Died: November 19, 1921
Marriage: Julia Broadhead, October 18, 1883
Father: William Down Hobbs
Mother: Mary Ann Pope
Death: Nov. 19, 1921 and was buried at Nephi, Utah.
George Hobbs played a pivotal role in the Hole-in-the-Rock expedition, and authored the only known accounts of the four scouts who pressed on ahead of the main company of pioneers to find a passable route.
Born 22 February 1856, he was the eighth of nine children born to William Down Hobbs and Mary Ann Pope. At the time of his birth, his family resided in Hersham, Sussex, England, but following their conversion to the LDS faith, they emigrated to Utah. They were then sent to help colonize Parowan, Utah, where they built a small home.
When he was seven years old, he came with his parents to Utah. They were sent on to Parowan, Iron County, Utah. In April 1879, he was called with 26 other men to explore the way to San Juan. His sister, Elizabeth Harriman and her husband and four children were with the company that was sent to explore the southern route to San Juan. It was over 400 miles going through the deserts of Navajo Country in Arizona before they got to Montezuma Creek.
He returned with most of the men following a northern route through Moab, then finally back to Paraowan in September, nearly a 1000 mile round trip. The next month, October '79 he left for San Juan (the company taking the more direct route over the Hole in Rock Trail.)
Kumen Jones' report of 1st exploration
Second exploring party:
When the decision had been made to continue the mission on to San Juan, Platte D. Lyman, Field Captain of the expedition while Silas Smith returned to petition the Utah legislature for supplies, chose George W. Sevy, Lemuel H. Redd, Sr., George Morrell, and George B. Hobbs as scouts to plot a course up the other side of the the Colorado River gorge, all the way to Montezuma Creek, in the middle of San Juan country.
These scouts looked at a map, which told them that Montezuma was approximately 70 miles away. As they were only taking a burro, 2 small horses, and a mule, they figured they could travel lightly and make close to twenty miles a day. Not wanting to be overburdened, they only packed sufficient rations for 8 days. . . At the top of the Slick Rock Hills, at the north end of Grey Mesa, the scouts found it impossible to find a way down off the rounded rocks that sloped down to sheer cliffs. While three of the scouts were looking for a possible trail, George Hobbs remained in camp, eating breakfast. While eating, a lone mountain sheep wandered into camp. Not having a gun, George grabbed a pack rope, and fashined a lariat. He then tried to rope the sheep, as it stayed just out of reach ahead of him. After chasing it for sometime without ever being able to quite catch it, George noticed that he had reached the bottom of the rocks, and was down off the mesa. The sheep had just shown him the only route down off the mesa. It then promptly ran off, and he didn't see it any longer. When he had gotten back to camp, the rest of the scouts returned, stating that there was absolutely no way to get down off the mesa. They were surely astonished upon hearing the story, but were greatful that Providence had graced them with the necessary help they needed .

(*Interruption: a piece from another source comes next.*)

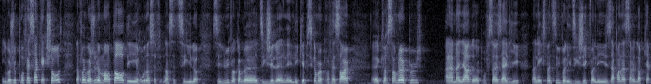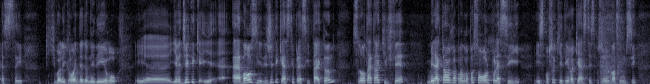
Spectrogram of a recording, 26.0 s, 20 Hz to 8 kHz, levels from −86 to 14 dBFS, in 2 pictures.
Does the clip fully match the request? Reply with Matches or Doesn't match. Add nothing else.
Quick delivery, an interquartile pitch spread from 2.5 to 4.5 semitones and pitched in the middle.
Doesn't match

By December 23, they were only about halfway there, having been hampered by the rough country, and their lack of knowledge of the area. On the 23rd, they were met by a fierce snowstorm, unusual for that area. It left 3 feet of snow during that storm. On this trip he got lost in a snow storm at Silver Falls wash. Thinking he might die, he carved his name on a ledge. His children, after 75 years found this in 1956 and placed a plaque by it. (Hole in the Rock site).
Moved to Nephi

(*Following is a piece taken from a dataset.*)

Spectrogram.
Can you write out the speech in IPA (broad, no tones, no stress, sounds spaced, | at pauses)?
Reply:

Like many of the Hole-in-the-Rock pioneers, Hobbs did not stay permanently in either Bluff or Montezuma. Instead, he soon relocated to Nephi, Utah, where he met Julia Broadhead. They were married in the Salt Lake Endowment House on 18 October 1883. They became the parents of eleven children – an impressive family that included triplets and two sets of twins. Hobbs made a living as a carpenter and contractor in order to provide for his large family, and was well-esteemed within his community. He passed away 19 November 1921.
Exploring trip to San Juan
Michael Hurst article on Bluff
Book about George Hobbs
Fire on the Plateau: Conflict And Endurance